-- BRIEF --
Your answer must be an exact repeat of the lines from the one containing "Could you put" through the last line of the records, both included, with no pictures.

-- THE DATA --
____
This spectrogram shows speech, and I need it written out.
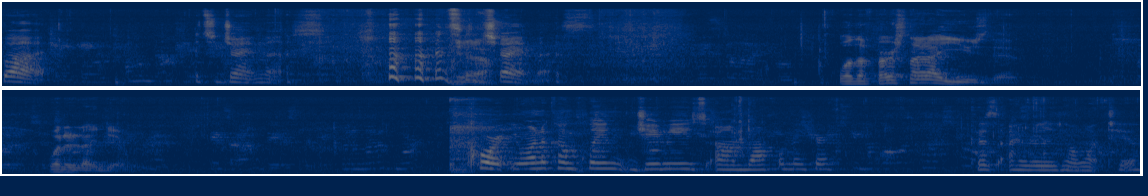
but it's a giant mess. it's Yeah. a giant mess. well, the first night I used it, what did I do? Court, you want to come clean Jamie's um, waffle maker? Because I really don't want to.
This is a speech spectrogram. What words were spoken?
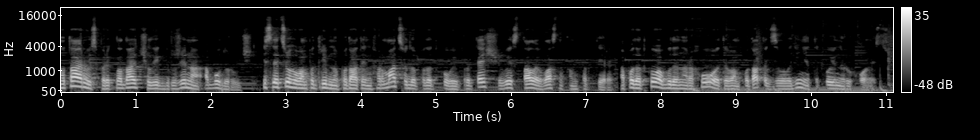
нотаріус, перекладач, чоловік, дружина або доручення. Після цього вам потрібно подати інформацію до податкової про те, що ви стали власником квартири, а податкова буде нараховувати вам податок за володіння такою нерухомістю.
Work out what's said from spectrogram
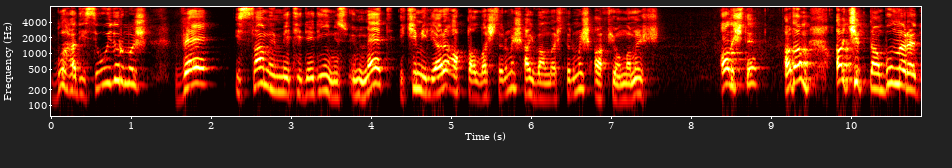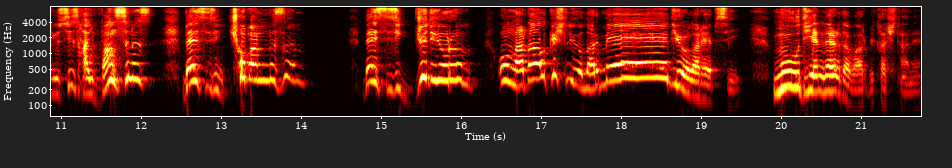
bu hadisi uydurmuş ve İslam ümmeti dediğimiz ümmet 2 milyarı aptallaştırmış, hayvanlaştırmış, afyonlamış. Al işte. Adam açıktan bunlara diyor siz hayvansınız. Ben sizin çobanınızım. Ben sizi güdüyorum. Onlar da alkışlıyorlar. Me diyorlar hepsi. Mu diyenler de var birkaç tane.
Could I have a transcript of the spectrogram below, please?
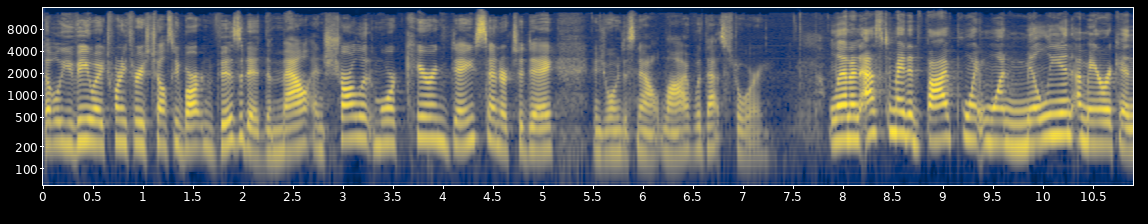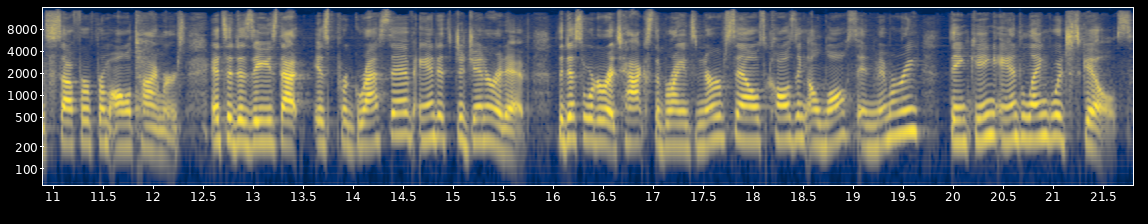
WVUA 23's Chelsea Barton visited the Mal and Charlotte Moore Caring Day Center today and joins us now live with that story. Lynn, an estimated 5.1 million Americans suffer from Alzheimer's. It's a disease that is progressive and it's degenerative. The disorder attacks the brain's nerve cells, causing a loss in memory, thinking, and language skills.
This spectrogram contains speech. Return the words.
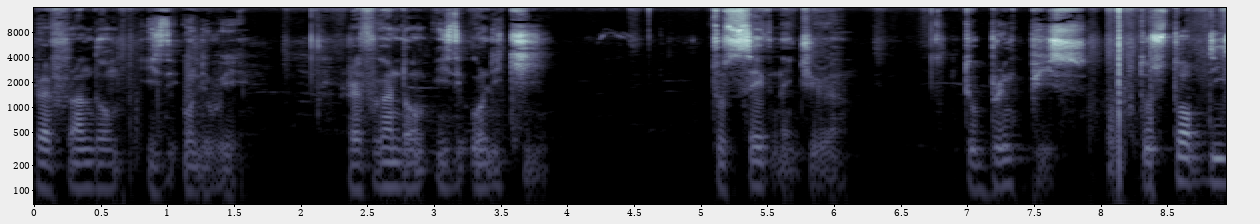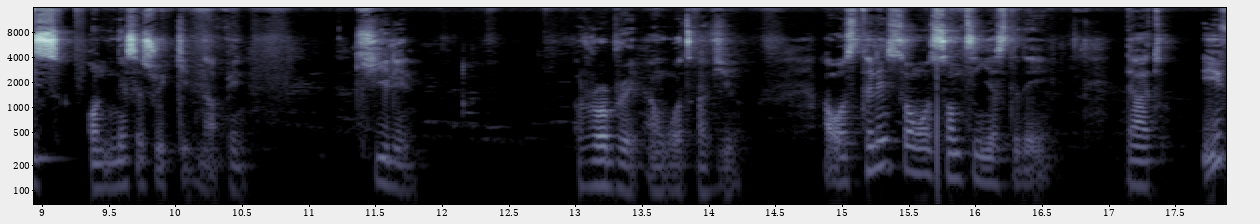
Referendum is the only way. Referendum is the only key to save Nigeria, to bring peace, to stop this unnecessary kidnapping, killing, robbery, and what have you. I was telling someone something yesterday that if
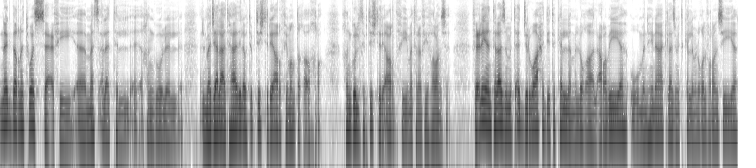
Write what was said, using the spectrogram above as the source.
نقدر نتوسع في آه، مسألة آه، خلينا نقول المجالات هذه لو تبي تشتري أرض في منطقة أخرى. خلينا نقول تبي تشتري أرض في مثلا في فرنسا. فعليا أنت لازم تأجر واحد يتكلم اللغة العربية ومن هناك لازم يتكلم اللغة الفرنسية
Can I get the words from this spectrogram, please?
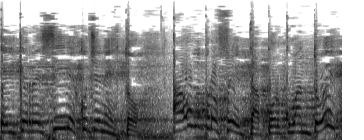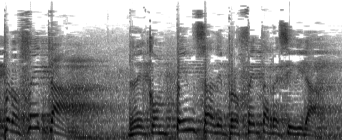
El que recibe, escuchen esto, a un profeta, por cuanto es profeta, recompensa de profeta recibirá.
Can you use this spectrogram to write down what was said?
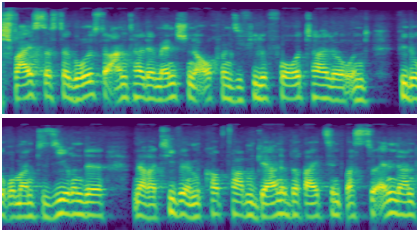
Ich weiß, dass der größte Anteil der Menschen, auch wenn sie viele Vorurteile und viele romantisierende Narrative im Kopf haben, gerne bereit sind, was zu ändern.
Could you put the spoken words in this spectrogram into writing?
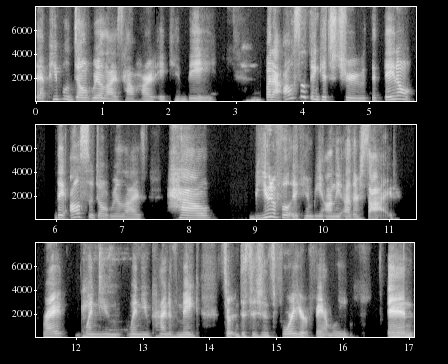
that people don't realize how hard it can be mm-hmm. but i also think it's true that they don't they also don't realize how beautiful it can be on the other side right? When you when you kind of make certain decisions for your family and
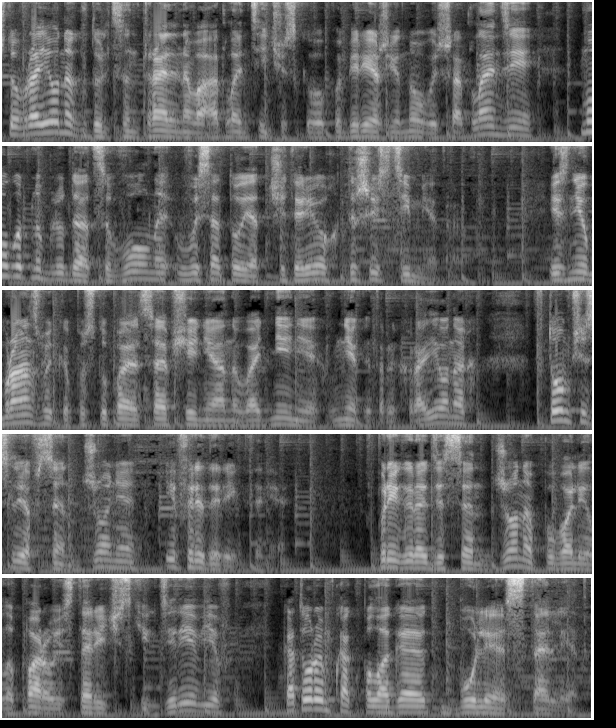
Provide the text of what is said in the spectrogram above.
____
-- THE ANSWER --
Could you put the spoken words in this spectrogram into writing?
that people don't realize how hard it can be mm-hmm. but i also think it's true that they don't they also don't realize how beautiful it can be on the other side right? When you when you kind of make certain decisions for your family and
Provide the text of what is said in the spectrogram above.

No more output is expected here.